Voyeur pushes Bridgman|Packer’s exploration of the live and virtual into new territory choreographically, thematically, and technologically. With the paintings of Edward Hopper as a point of departure, this work bears witness to fragmented moments of private lives. In a departure from their past repertory, Voyeur is designed for performance in museums, galleries and alternative spaces, as well as for traditional theaters. It incorporates a multi-surfaced set made of hinged panels at various angles. Through the use of video projections, the set transforms, evoking imagery of both spatial and psychological enclosures as the performers are seen through the windows and doorway.
The use of live cameras on stage creates multiple perspectives as the performers merge and collide with the video imagery. Stream-of-consciousness sequences evoke the light, time and place of Hopper’s work. The creative team includes filmmaker Peter Bobrow, sound designers Scott Lehrer and Leon Rothenberg, and lighting designer Frank DenDanto III.
The work can also include an installation component where, prior to the performance, the audience is invited to enter the set to explore the projections and live cameras.
“With Voyeur they unpack and, more than that, press the aesthetic and dramatic power of Hopper’s work...The rhythmic flickers of the choreography, lighting, video, and audio prove mesmerizing...Voyeur assumes a life of its own.”
"Breathtaking brilliance...one is left spellbound with the feeling of having walked into a dream."
Voyeur is co-commissioned by Portland Ovations (Portland, ME) and the Edward Hopper House Art Center (Nyack, NY). The creation of Voyeur is made possible by a grant from the National Endowment for the Arts.
Double Expose is an exploration of identity, relationship, and the human psyche. With a nod to classical cinema as a form of contemporary mythology, Art Bridgman and Myrna Packer, along with a multitude of their video counterparts, embody a range of archetypal personae.
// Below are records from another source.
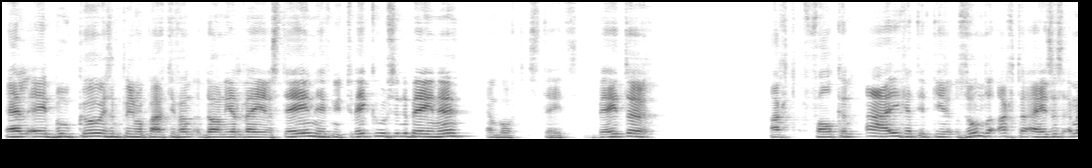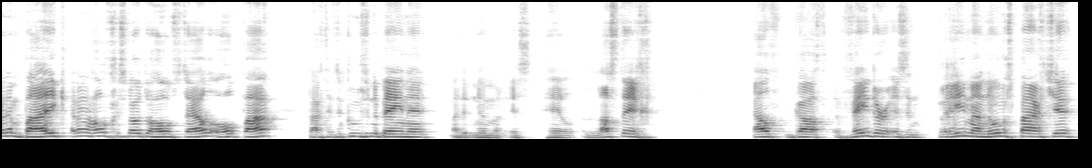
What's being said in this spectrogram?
L.A. Bucco is een prima paardje van Daniel Weijersteen. Heeft nu twee koers in de benen en wordt steeds beter. 8 Falcon Eye gaat dit keer zonder achterijzers en met een bike en een half gesloten hoofdstijl. Hoppa. Paard heeft een koers in de benen, maar dit nummer is heel lastig. 11 Garth Vader is een prima Noors paardje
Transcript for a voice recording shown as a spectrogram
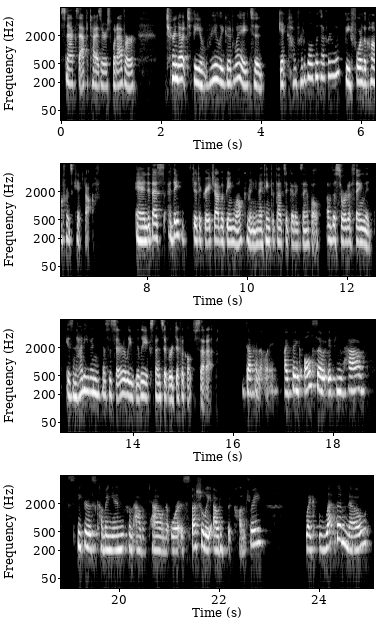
snacks, appetizers, whatever, turned out to be a really good way to get comfortable with everyone before the conference kicked off and that's they did a great job of being welcoming and i think that that's a good example of the sort of thing that is not even necessarily really expensive or difficult to set up. Definitely. I think also if you have speakers coming in from out of town or especially out of the country like let them know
Blending live camera, animation, and pre-recorded video of urban settings, Bridgman and Packer create multi-layered perspectives and surreal mindscapes amid an alchemy of the live and the virtual.
Double Expose is a development of Bridgman|Packer's concepts of "Video Partnering" and "Technological Cubism". Double Expose includes original live music by composer Ken Field, video by Peter Bobrow, animation by Karen Aqua, and lighting design by Frank DenDanto III. It is 40 minutes in length and is paired with Under The Skin, making a performance of 70 minutes plus intermission.
Double Expose is made possible in part with funding from the John Simon Guggenheim Foundation, the National Endowment for the Arts, New York State Council on the Arts and residency support from Ordway Center for the Performing Arts (St. Paul, MN) and Baryshnikov Arts Center (NYC). Double Expose is a co-commissioning project of Out/North (Anchorage, AK) in partnership with Dance Umbrella (Austin, TX) and the National Performance Network Creation Fund. The NPN Creation Fund is sponsored by the Doris Duke Charitable Foundation, Ford Foundation, Altria, and the National Endowment for the Arts. One section of Double Expose was originally commissioned by Duo Multicultural Center, NYC.
Under the Skin
In Under The Skin, the duet form explodes into a magically populated stage as Bridgman and Packer interchange with their ever-multiplying virtual selves. The performers' bodies and costumes become projection screens, creating a morphing and redefinition of identities and revealing psychological depths. The original score of layered saxophones and driving rhythms was created by composer/saxophonist Ken Field.
Under The Skin is a co-commissioning project by Contemporary Dance Theater of Cincinnati in partnership with The Dance Place of Washington, D.C. and the National Performance Network Creation Fund. The NPN Creation Fund is sponsored by the Doris Duke Charitable Foundation, Ford Foundation, Altria, and the National Endowment for the Arts. The creation of Under The Skin was supported by funds from the 92nd Street Y New Works in Dance Fund.